EXERCISE PROMPT:
What you return should be the entries, unchanged, without their pictures.

━━━━━ DATA PROVIDED

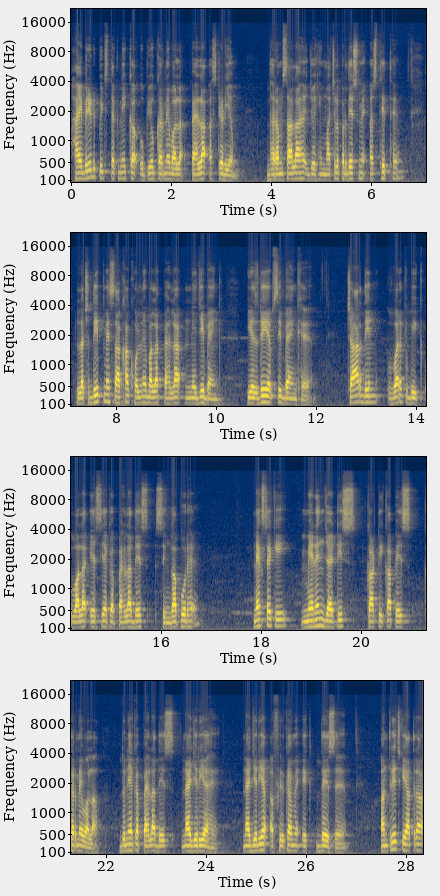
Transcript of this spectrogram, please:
हाइब्रिड पिच तकनीक का उपयोग करने वाला पहला स्टेडियम धर्मशाला है, जो हिमाचल प्रदेश में स्थित है। लक्षद्वीप में शाखा खोलने वाला पहला निजी बैंक एच बैंक है। चार दिन वर्क वीक वाला एशिया का पहला देश सिंगापुर है। नेक्स्ट है कि मेनेंजाइटिस का टीका पेश करने वाला दुनिया का पहला देश नाइजीरिया है। नाइजीरिया अफ्रीका में एक देश है। अंतरिक्ष की यात्रा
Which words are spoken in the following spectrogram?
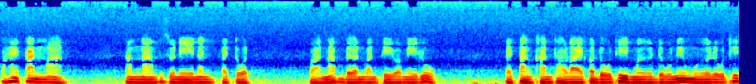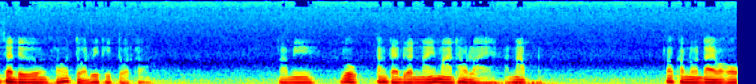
ก็ให้กั้นมานำนามพิสุนีนั้นไปตรวจว่านับเดือนวันปีว่ามีลูกแต่ตั้งคันเท่าไรก็ดูที่มือดูนิ้วมือดูที่สะดือเขาตรวจวิธีตรวจเขาว่ามีลูกตั้งแต่เดือนไหนมาเท่าไหร่นับ ก็กำหนดได้ว่า โอ้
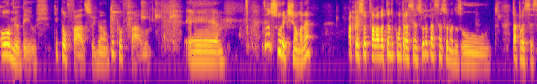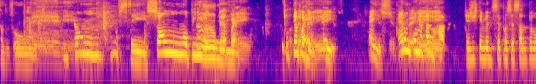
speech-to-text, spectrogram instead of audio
Oh, meu Deus, o que, que eu faço, Igão? O que, que eu falo? É... Censura que chama, né? A pessoa que falava tanto contra a censura está censurando os outros, está processando os outros. então, não sei, só uma opinião. O tempo é rei. O, tempo, é rei, é isso. É isso. Era um comentário rápido. Que a gente tem medo de ser processado pelo,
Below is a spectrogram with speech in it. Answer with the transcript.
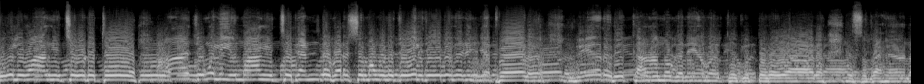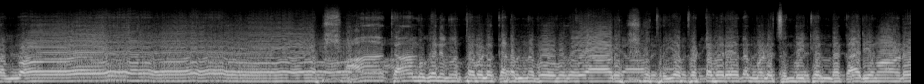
ജോലി വാങ്ങിച്ചു കൊടുത്തു. ആ ജോലിയും വാങ്ങിച്ച് രണ്ട് വർഷം അവൾ ജോലി ചെയ്തു കഴിഞ്ഞപ്പോൾ വേറൊരു കാമുകനെ അവൾക്ക് കിട്ടുകയാണ്. സുബഹാനല്ലാ. ആ കാമുകന് മൊത്തവൾ കടന്നു പോവുകയാണ്. പ്രിയപ്പെട്ടവരെ നമ്മൾ ചിന്തിക്കേണ്ട കാര്യമാണ്.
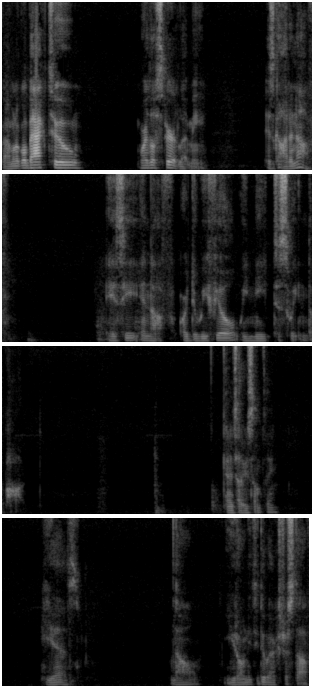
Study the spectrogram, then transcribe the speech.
But I'm going to go back to where the Spirit led me. Is God enough? Is he enough, or do we feel we need to sweeten the pot? Can I tell you something? He is. No, you don't need to do extra stuff.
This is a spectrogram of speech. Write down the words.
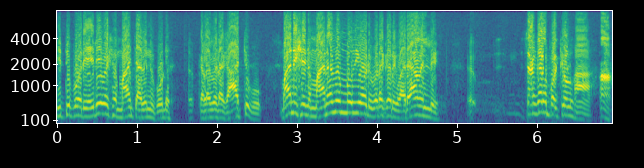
ഇറ്റിപ്പോ ഒരു എലിവേഷം വാങ്ങിച്ച് അതിന് കൊടു. കിളവിടെ കാറ്റ് പോവും മനുഷ്യന് മനനിമ്മതിയോട് ഇവിടെ കയറി വരാമല്ലേ? ശങ്കരൻ പൊയ്ക്കോളൂ. ആ.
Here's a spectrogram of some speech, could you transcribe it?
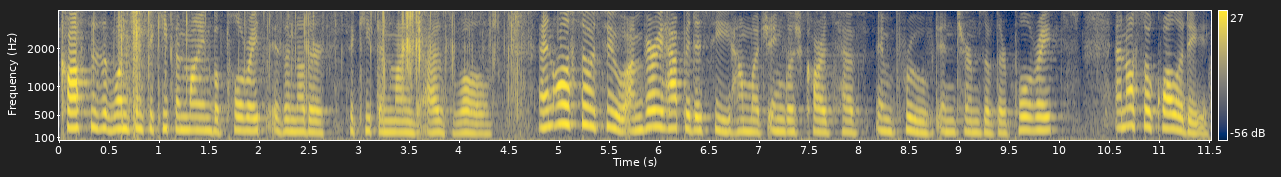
cost is one thing to keep in mind, but pull rate is another to keep in mind as well. And also too, I'm very happy to see how much English cards have improved in terms of their pull rates and also quality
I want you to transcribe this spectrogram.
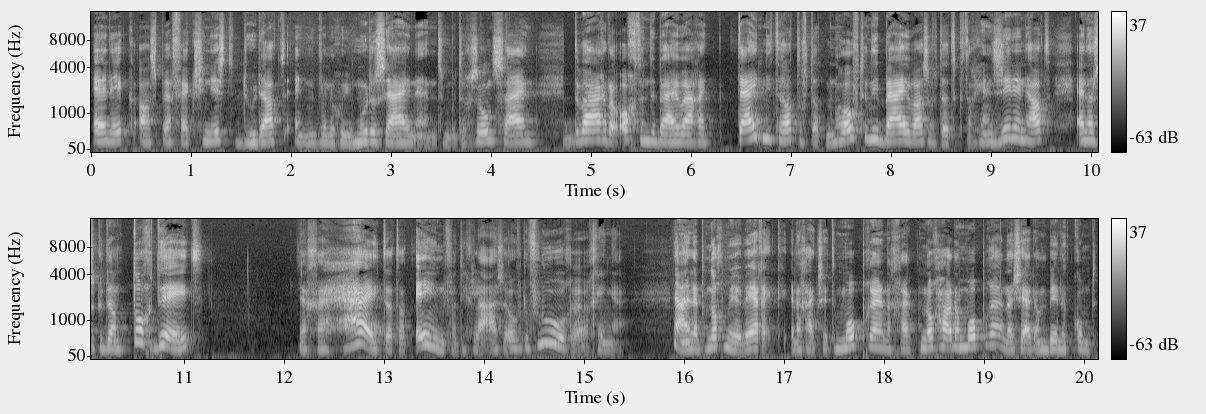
en ik als perfectionist doe dat. En ik wil een goede moeder zijn en ze moeten gezond zijn. Er waren er ochtenden bij waar ik tijd niet had, of dat mijn hoofd er niet bij was, of dat ik er geen zin in had. En als ik het dan toch deed, ja, geheid dat dat één van die glazen over de vloer uh, gingen. Nou, en dan heb ik nog meer werk. En dan ga ik zitten mopperen en dan ga ik nog harder mopperen. En als jij dan binnenkomt,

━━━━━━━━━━

WRITTEN RESPONSE:
Transcript of this spectrogram, please:
हाइब्रिड पिच तकनीक का उपयोग करने वाला पहला स्टेडियम धर्मशाला है, जो हिमाचल प्रदेश में स्थित है। लक्षद्वीप में शाखा खोलने वाला पहला निजी बैंक एच बैंक है। चार दिन वर्क वीक वाला एशिया का पहला देश सिंगापुर है। नेक्स्ट है कि मेनेंजाइटिस का टीका पेश करने वाला दुनिया का पहला देश नाइजीरिया है। नाइजीरिया अफ्रीका में एक देश है। अंतरिक्ष की यात्रा
Which words are spoken in the following spectrogram?
ก็ให้กั้นมานำนามพิสุนีนั้นไปตรวจว่านับเดือนวันปีว่ามีลูกแต่ตั้งคันเท่าไรก็ดูที่มือดูนิ้วมือดูที่สะดือเขาตรวจวิธีตรวจเขาว่ามีลูกตั้งแต่เดือนไหนมาเท่าไหร่นับ ก็กำหนดได้ว่า โอ้
speech-to-text, spectrogram instead of audio
Oh, meu Deus, o que, que eu faço, Igão? O que, que eu falo? É... Censura que chama, né? A pessoa que falava tanto contra a censura está censurando os outros, está processando os outros. então, não sei, só uma opinião. O tempo é rei. O, tempo, é rei, é isso. É isso. Era um comentário rápido. Que a gente tem medo de ser processado pelo,
Below is a spectrogram with speech in it. Answer with the transcript.
ജോലി വാങ്ങിച്ചു കൊടുത്തു. ആ ജോലിയും വാങ്ങിച്ച് രണ്ട് വർഷം അവൾ ജോലി ചെയ്തു കഴിഞ്ഞപ്പോൾ വേറൊരു കാമുകനെ അവൾക്ക് കിട്ടുകയാണ്. സുബഹാനല്ലാ. ആ കാമുകന് മൊത്തവൾ കടന്നു പോവുകയാണ്. പ്രിയപ്പെട്ടവരെ നമ്മൾ ചിന്തിക്കേണ്ട കാര്യമാണ്.
Study the spectrogram, then transcribe the speech.
But I'm going to go back to where the Spirit led me. Is God enough? Is he enough, or do we feel we need to sweeten the pot? Can I tell you something? He is. No, you don't need to do extra stuff.
This is a spectrogram of speech. Write down the words.
ഇറ്റിപ്പോ ഒരു എലിവേഷം വാങ്ങിച്ച് അതിന് കൊടു. കിളവിടെ കാറ്റ് പോവും മനുഷ്യന് മനനിമ്മതിയോട് ഇവിടെ കയറി വരാമല്ലേ? ശങ്കരൻ പൊയ്ക്കോളൂ. ആ.
Here's a spectrogram of some speech, could you transcribe it?
cost is one thing to keep in mind, but pull rate is another to keep in mind as well. And also too, I'm very happy to see how much English cards have improved in terms of their pull rates and also quality
I want you to transcribe this spectrogram.
en ik als perfectionist doe dat. En ik wil een goede moeder zijn en ze moeten gezond zijn. Er waren er ochtenden bij waar ik tijd niet had, of dat mijn hoofd er niet bij was, of dat ik er geen zin in had. En als ik het dan toch deed, ja, geheid dat dat één van die glazen over de vloer uh, gingen. Nou, en dan heb ik nog meer werk. En dan ga ik zitten mopperen en dan ga ik nog harder mopperen. En als jij dan binnenkomt,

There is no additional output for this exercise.